All well and good.
Then in 2010 Morino et al published
Single Site Mutations in the Hetero-oligomeric Mrp Antiporter from Alkaliphilic Bacillus pseudofirmus OF4 That Affect Na+/H+ Antiport Activity, Sodium Exclusion, Individual Mrp Protein Levels, or Mrp Complex Formation
Although the whole paper was about B subtilis (and how none of its Mrp subunits worked in any incomplete combination to antiport anything) they did make this throw-away comment:
"A MrpA/MrpD homologue encoded by a “stand alone” gene from polyextremophilic Natranaerobius thermophilus was recently reported to exhibit Na+/H+ and K+/H+antiport activity in anaerobically grown E. coli KNabc (24)"
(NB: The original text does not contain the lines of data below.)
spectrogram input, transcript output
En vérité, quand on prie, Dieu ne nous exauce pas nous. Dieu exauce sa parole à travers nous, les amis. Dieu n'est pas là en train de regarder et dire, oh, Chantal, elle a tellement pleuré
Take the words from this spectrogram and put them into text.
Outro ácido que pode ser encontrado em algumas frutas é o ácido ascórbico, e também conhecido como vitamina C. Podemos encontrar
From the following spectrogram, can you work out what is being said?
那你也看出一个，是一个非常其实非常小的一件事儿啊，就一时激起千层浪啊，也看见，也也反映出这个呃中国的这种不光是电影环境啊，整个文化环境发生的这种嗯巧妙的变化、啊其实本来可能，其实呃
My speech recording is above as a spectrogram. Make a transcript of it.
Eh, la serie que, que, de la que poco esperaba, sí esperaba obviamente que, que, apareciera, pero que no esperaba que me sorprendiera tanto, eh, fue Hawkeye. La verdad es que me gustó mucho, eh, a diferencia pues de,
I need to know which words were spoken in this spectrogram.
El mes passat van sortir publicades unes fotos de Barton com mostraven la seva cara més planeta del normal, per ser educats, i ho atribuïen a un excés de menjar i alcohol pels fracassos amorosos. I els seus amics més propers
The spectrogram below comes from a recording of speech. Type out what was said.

where (24) is Mesbha's PhD paper. Notice that at this stage Mesbha's
nt-Nha ~ shaA, very closely related at 35% conserved gene sequence,
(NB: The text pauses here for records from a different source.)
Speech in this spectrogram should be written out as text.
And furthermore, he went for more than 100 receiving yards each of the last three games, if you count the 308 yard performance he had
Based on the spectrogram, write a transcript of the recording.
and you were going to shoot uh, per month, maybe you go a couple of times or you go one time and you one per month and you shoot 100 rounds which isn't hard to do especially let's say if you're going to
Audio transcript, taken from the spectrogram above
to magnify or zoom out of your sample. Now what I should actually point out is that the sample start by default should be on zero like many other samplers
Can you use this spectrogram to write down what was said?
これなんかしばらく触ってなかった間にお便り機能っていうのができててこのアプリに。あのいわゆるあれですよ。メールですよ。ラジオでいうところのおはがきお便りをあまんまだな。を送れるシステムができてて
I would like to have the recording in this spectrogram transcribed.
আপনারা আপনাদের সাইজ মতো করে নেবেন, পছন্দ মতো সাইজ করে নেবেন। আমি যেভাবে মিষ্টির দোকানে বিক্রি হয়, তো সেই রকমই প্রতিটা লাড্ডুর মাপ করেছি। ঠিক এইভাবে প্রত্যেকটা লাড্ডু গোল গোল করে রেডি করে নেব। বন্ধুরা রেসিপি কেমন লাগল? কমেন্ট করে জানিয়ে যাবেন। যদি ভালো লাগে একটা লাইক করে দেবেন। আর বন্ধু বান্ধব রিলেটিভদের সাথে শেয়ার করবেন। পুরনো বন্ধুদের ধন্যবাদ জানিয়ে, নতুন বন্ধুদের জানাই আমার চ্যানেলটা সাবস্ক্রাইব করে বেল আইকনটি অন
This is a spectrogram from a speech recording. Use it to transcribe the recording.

has been changed by Morino in to
nt-Nha ~ An "MrpA/MrpD homologue".
This is a just about acceptable per se because MrpA and MrpD are homologous to each other and nt-Nha is closely related to MrpA (shaA) of C tetani. But Mesbha herself never mentions MrpD in her 2009 paper or in her PhD thesis. And "MrpA/MrpD" is open to mis-interpretation. So we have "definition-creep" here, where nt-Nha could be accidentally seen as some sort of composite of MrpA in combination with MrpD. Ouch.
So next we have the 2017 offering by Jasso-Chávez et al
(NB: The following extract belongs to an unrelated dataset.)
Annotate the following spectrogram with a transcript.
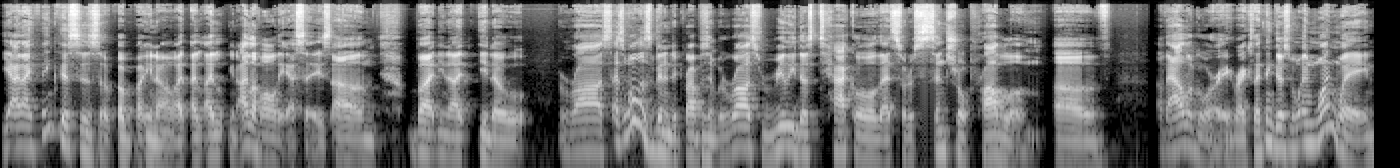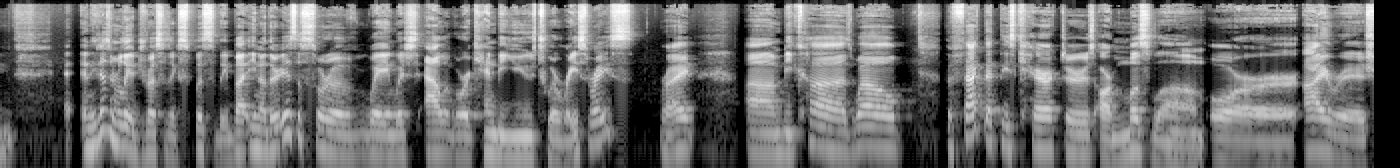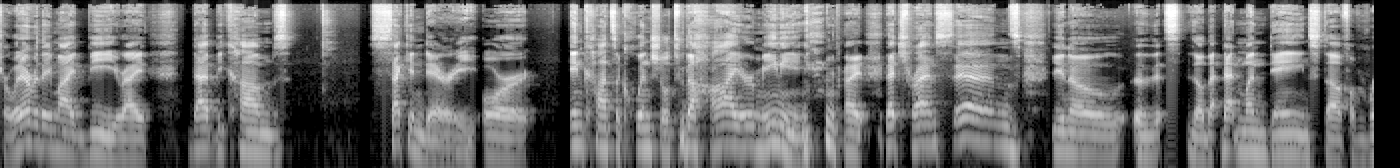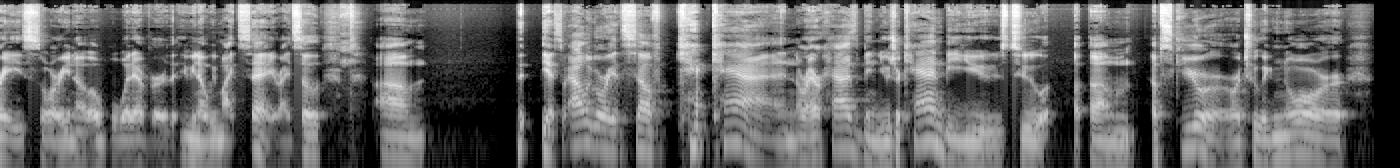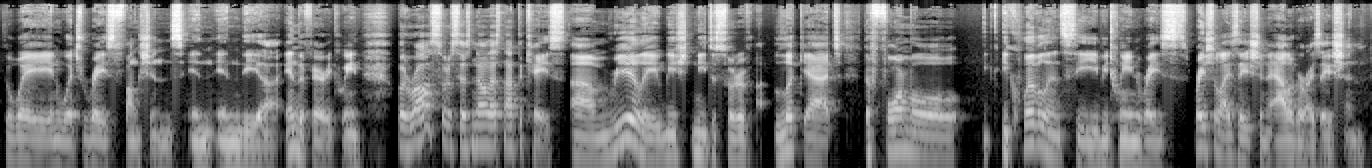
yeah, and I think this is a, a you know I, I, you know I love all the essays, um, but you know you know Ross as well as Benedict Robinson, but Ross really does tackle that sort of central problem of of allegory, right? Because I think there's in one way, and he doesn't really address it explicitly, but you know, there is a sort of way in which allegory can be used to erase race, right? Um, because, well, the fact that these characters are Muslim or Irish or whatever they might be, right, that becomes secondary or inconsequential to the higher meaning, right? That transcends, you know, this, you know that, that mundane stuff of race or, you know, whatever, that, you know, we might say, right? So, um, yeah, so allegory itself can, can or has been used or can be used to um, obscure or to ignore the way in which race functions in in the uh, in the Faerie Queene. But Ross sort of says, no, that's not the case. Um, really, we need to sort of look at the formal equivalency between race, racialization, and allegorization.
Functional Role of MrpA in the MrpABCDEFG Na+/H+ Antiporter Complex from the Archaeon Methanosarcina acetivorans
where we have this bizarre statement
"On the other hand, a fused MrpA-MrpD homolog in the alkaliphilic Natranaerobius thermophilus displayed Na+/H+ antiport activity when produced in E. coli strain KNabc (5, 28)"
Ref (5) is Morino's paper on B subtilis Mrp, in which one rather misleading citation suggests that nt-Nha is an "MrpA/MrpD homologue". This has developed to the extent that nt-Nha has now "become" a fusion of two genes to give a rather mythical monster.
Ref (28) is just Mesbha's PhD paper in which nothing of the sort was suggested.
So the Jasso-Chávez paper is utterly flawed due to misinterpreting a poorly phrased statement and adding an erroneous modification so as to grossly mis-represent an initial very solid finding by Mesbha. The Jasso-Chávez discussion of nt-Nha can be distilled as:
"Send three and fourpence, we're going to a dance".
The chance of their understanding how nt-Nha or their very own archaeal MrpA subunit work as a stand-alone antiporter appears to be approximately zero.
BTW The folks who worked from the actual gene to model the nt-Nha protein structure suggest that
"The final model presents 13 transmembrane α-helices organized in a similar arrangement as the NuoL subunit".
You know the picture but here it is again 'cos I think it's lovely